Call 704-468-8888 or schedule online through these steps:
Step 1: Log in to MyAtriumHealth.
If you don’t have an account, sign up now. You don’t need to be an Atrium Health patient to make an account.
Step 2: Click on Schedule COVID-19 Vaccination.
Step 3: Click on COVID-19 Vaccination or COVID-19 Vaccine Event.
Step 4: Answer a few quick questions. Then schedule both doses in MyAtriumHealth.
Not eligible for the vaccine yet? Get notified when you are!
Go to their COVID-19 vaccine prescreen tool, and answer a few quick questions.
They’ll use the information you provide to contact you when you can get the COVID-19 vaccine.
They are offering the vaccine by appointment to current Novant Health patients at some of their locations. Novant Health also plans to open two mass vaccination sites in Charlotte (details to come), as well as holding smaller, pop-up vaccine clinics at local churches, Charlotte schools and Novant community clinics to better reach those in underserved communities. Appointments for these clinics are required and can be scheduled through Novant.
If you are now eligible for the vaccine:
Click here, answer a few questions and then follow the steps to get an appointment.
Not eligible for the vaccine yet? Get pre-registered:
Click here, preregister to learn your eligibility group, and be notified via your MyChart account when you can schedule your appointment.
Can I stop taking precautions like wearing a mask and social distancing once I have the vaccine?
Unfortunately, not yet.
Experts need to understand more about the protection that COVID-19 vaccines provide in real-world conditions before making the decision that people can stop taking these precautions. Other factors, including how many people get vaccinated and how the virus is spreading in communities, will also affect this decision.
We also don’t yet know whether getting a COVID-19 vaccine will prevent you from spreading the virus that causes COVID-19 to other people, even if you don’t get sick yourself.
While experts learn more about the protection that COVID-19 vaccines provide under real-life conditions, it will be important for everyone to continue using all the tools available to help stop this pandemic.
To protect yourself and others, follow these recommendations:
Wear a mask over your nose and mouth
Stay at least 6 feet away from others
Avoid poorly ventilated spaces

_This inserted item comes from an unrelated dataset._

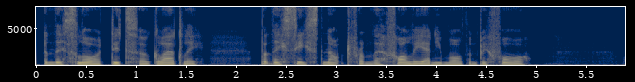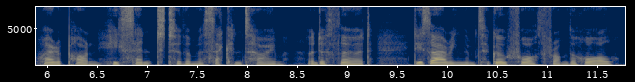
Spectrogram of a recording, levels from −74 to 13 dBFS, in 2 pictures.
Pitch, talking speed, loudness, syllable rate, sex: 180 Hz, 185 wpm, -21 LUFS, 4.9 syllables/s, female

Wash your hands often
Together, COVID-19 vaccination and following the CDC’s recommendations for how to protect yourself and others will offer the best protection from getting and spreading COVID-19.